Another feature I look for, hopefully before it finds me, is thorns. If present, the tree is most likely black locust, honeylocust (watch out again, though, because most cultivated forms of honeylocust are thornless), hawthorn, or wild plum. Black locust has short thorns, honeylocust has long thorns, often branching, and plum’s thorns are, in fact, short, sharp branches with little buds along their length. Not native here in the Hudson Valley, but occasionally planted — by me, for example — is osage orange, with the most vicious thorns of all.
Fruits are another guide. Prickly gumballs hang almost through winter from sweetgum trees.
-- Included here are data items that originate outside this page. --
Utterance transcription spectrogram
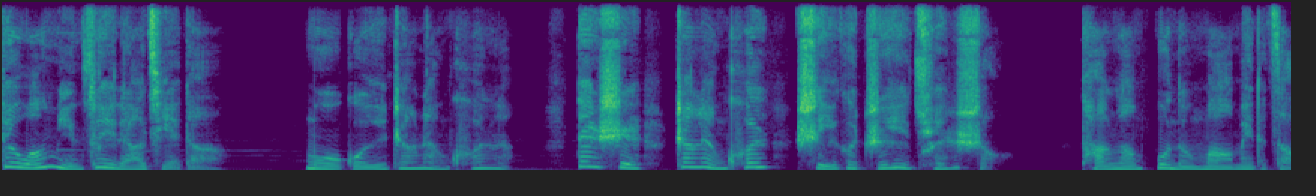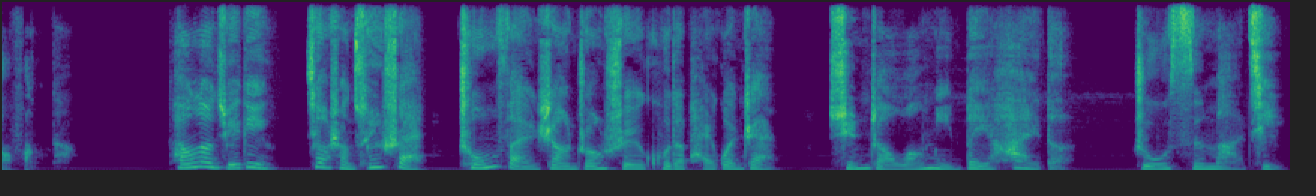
对王敏最了解的，莫过于张亮坤了。但是张亮坤是一个职业拳手，唐浪不能冒昧的造访他。唐浪决定叫上崔帅，重返上庄水库的排灌站，寻找王敏被害的蛛丝马迹。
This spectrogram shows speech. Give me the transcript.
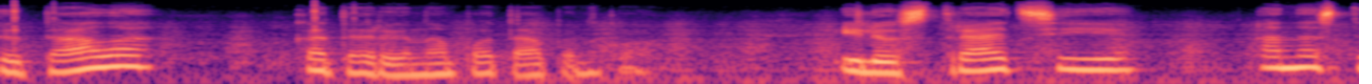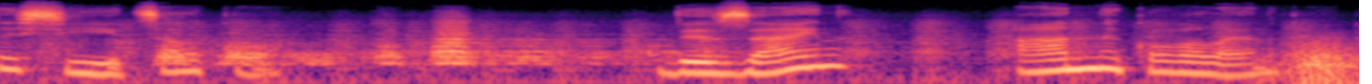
Читала Катерина Потапенко. Ілюстрації Анастасії Цалко. Дизайн Анни Коваленко.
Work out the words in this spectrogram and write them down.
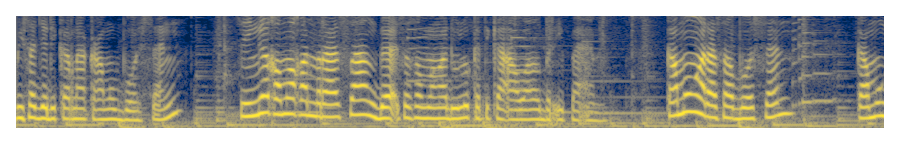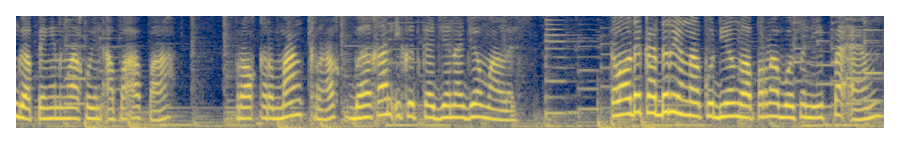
Bisa jadi karena kamu bosen, sehingga kamu akan merasa nggak sesemangat dulu ketika awal ber-IPM. Kamu ngerasa bosen, kamu nggak pengen ngelakuin apa-apa, proker mangkrak, bahkan ikut kajian aja males. Kalau ada kader yang ngaku dia nggak pernah bosen di IPM,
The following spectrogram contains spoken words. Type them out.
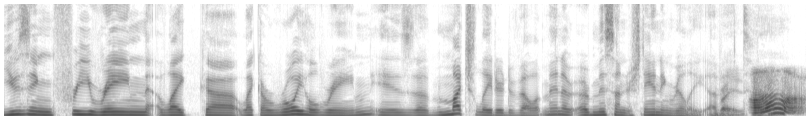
Using free rein like uh, like a royal reign is a much later development, a, a misunderstanding really of Right. it. Ah.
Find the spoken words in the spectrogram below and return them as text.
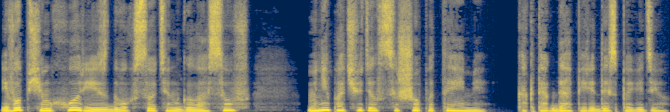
и в общем хоре из двух сотен голосов мне почудился шепот Эми, как тогда перед исповедью.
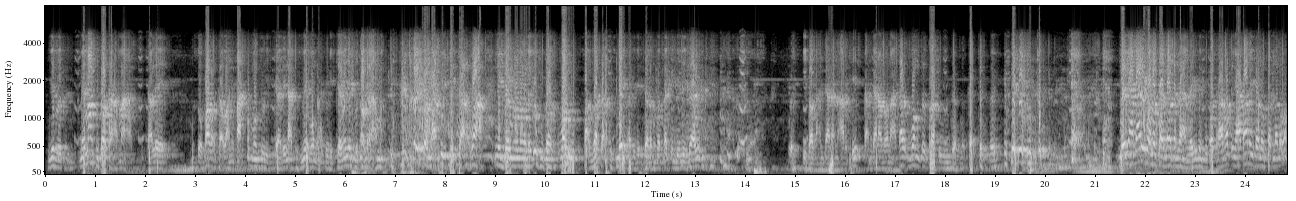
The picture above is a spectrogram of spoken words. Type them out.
betul. Memang butuh keramat. Misalnya Mustafa kalau gak wani pakem mau curiga, dia nak gusmi wong gak curiga, ini butuh keramat. Kalau nggak curiga dakwah, nih ngono itu butuh wong sahabat tak gusmi dalam konteks Indonesia. Tiba kancanan artis, kancanan non nakal, uang terus terus udah Ya nyata kalau bantah tenang, lagi itu buka keramat, nyata nih kalau bantah apa?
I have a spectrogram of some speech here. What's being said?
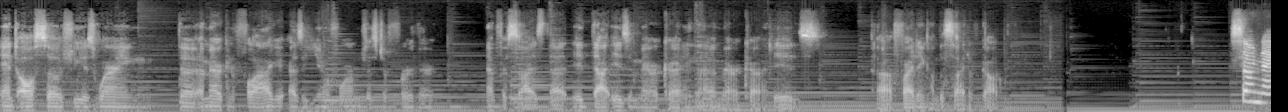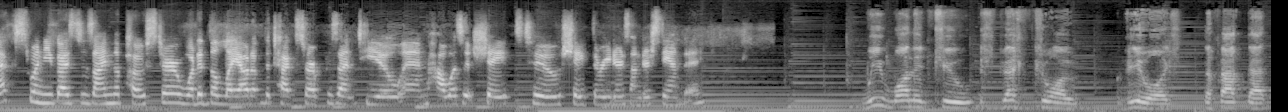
And also, she is wearing the American flag as a uniform just to further emphasize that it, that is America and that America is uh, fighting on the side of God. So, next, when you guys designed the poster, what did the layout of the text represent to you and how was it shaped to shape the reader's understanding? We wanted to stress to our viewers the fact that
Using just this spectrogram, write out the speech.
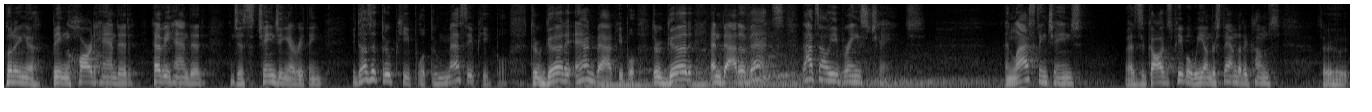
putting a, being hard handed, heavy handed, and just changing everything. He does it through people, through messy people, through good and bad people, through good and bad events. That's how he brings change. And lasting change, as God's people, we understand that it comes through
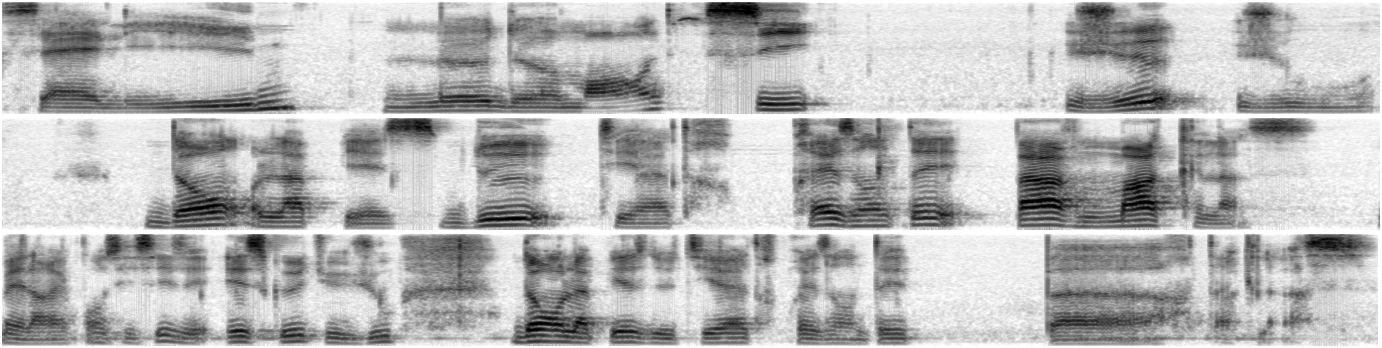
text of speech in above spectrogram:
Salim me demande si je joue dans la pièce de théâtre présentée par ma classe. Mais la réponse ici, c'est est-ce que tu joues dans la pièce de théâtre présentée par ta classe?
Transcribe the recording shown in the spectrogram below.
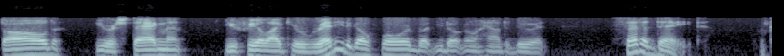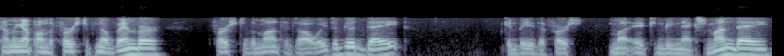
stalled, you are stagnant, you feel like you're ready to go forward but you don't know how to do it, set a date. We're coming up on the 1st of November. First of the month is always a good date. It can be the first month, it can be next Monday.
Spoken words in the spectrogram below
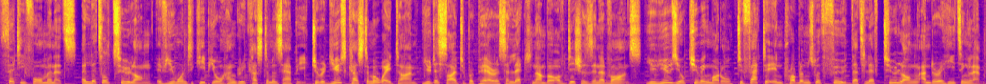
about 34 minutes, a little too long if you want to keep your hungry customers happy. To reduce customer wait time, you decide to prepare a select number of dishes in advance. You use your queuing model to factor in problems with food that's left too long under a heating lamp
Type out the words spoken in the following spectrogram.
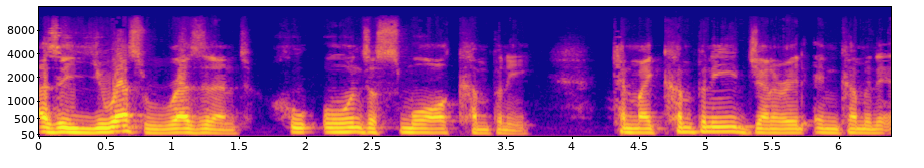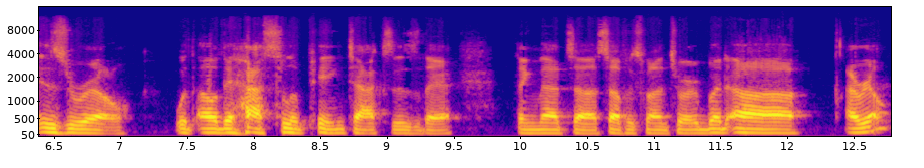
as a U.S. resident who owns a small company, can my company generate income in Israel without the hassle of paying taxes there? I think that's uh, self-explanatory. But uh, Ariel?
Magnolias still have their fruits, which look like little pineapples with red seeds popping out. And it’s within the rules of the game to look on the ground for help in naming a tree. There, you’ll still find some nuts of the shagbark hickory, identified also by its shaggy bark, and oak acorns. Then the game gets interesting, as I try to narrow down which of the 400 species (200 native to North America) dropped that acorn. Here’s an excellent website to hold my hand along this path. Knowing most of the native and frequently planted species lets me narrow those choices from the get go.
No obvious fruits or thorns, so still at a loss for a tree’s identity? The taste of a twig sometimes is the giveaway. Black cherry tastes like bitter almond, and yellow and river birch taste like wintergreen. Paper birch twigs are tasteless. Slippery elm twigs become mucilaginous when chewed.
My Favorite (Dog-free) Bark
My favorite winter tree feature, for identification and for beauty, is bark. And some are as obvious as paper birch. Shagbark hickory is as easy to pick out from a forest of trees as is paper birch.
Many others are similarly obvious. American hornbeam has smooth, blue-grey bark with ripples like muscle, which gives the tree one of its common names, muscle wood. Flowering dogwood’s bark is made up of small, squarish blocks. American persimmon has similar looking bark, except the blocks are larger and more raised, resembling alligator skin (but not frightening). Continuing in the zoological vein is beech, whose smooth, brawny trunk and limbs look like they could belong to a mythological elephant.
Many maple species can be honed down by their distinctive bark. A bark that makes the trunk look like it’s been wrapped in buffed copper that curls away in fine curls is just like hanging a sign on the plant that says “paperbark maple.” Sugar maple bark has grayish, vertical strips that, with age, becomes more furrowed and the strips start to detach. Large limbs attach to the trunk with distinctive furls.
My favorite of all tree barks belongs to hackberry. I planted a couple of these trees just so I could enjoy their bark in winter. The smooth background of the gray bark is broken up by corky warts and ridges that play with shadow and light in a way that evokes the crisp, achromatic photographs of craters on the lunar landscape.
All this only scratches the surface of details that we tend to overlook in spring, summer, and fall. Some of these details are interesting, some have a subtle beauty, and some are useful only for identification.
As far as the identification game, there is one more very useful identifier. Deciduous trees are supposed to be leafless now. It’s not cheating to cast your eyes down for a leaf that may have dropped from the tree in question. A few leaves may even hang on into winter. They will be dead, dry, and twisted, but often still “readable.”
Not only that, but oaks and beeches are so reluctant to lose their lower leaves that you can spot these species even at some distance by their skirt of retained, dry leaves.
(An additional hardcopy resource for tree identification is the The Sibley Field Guide to Trees by David Allen Sibley.)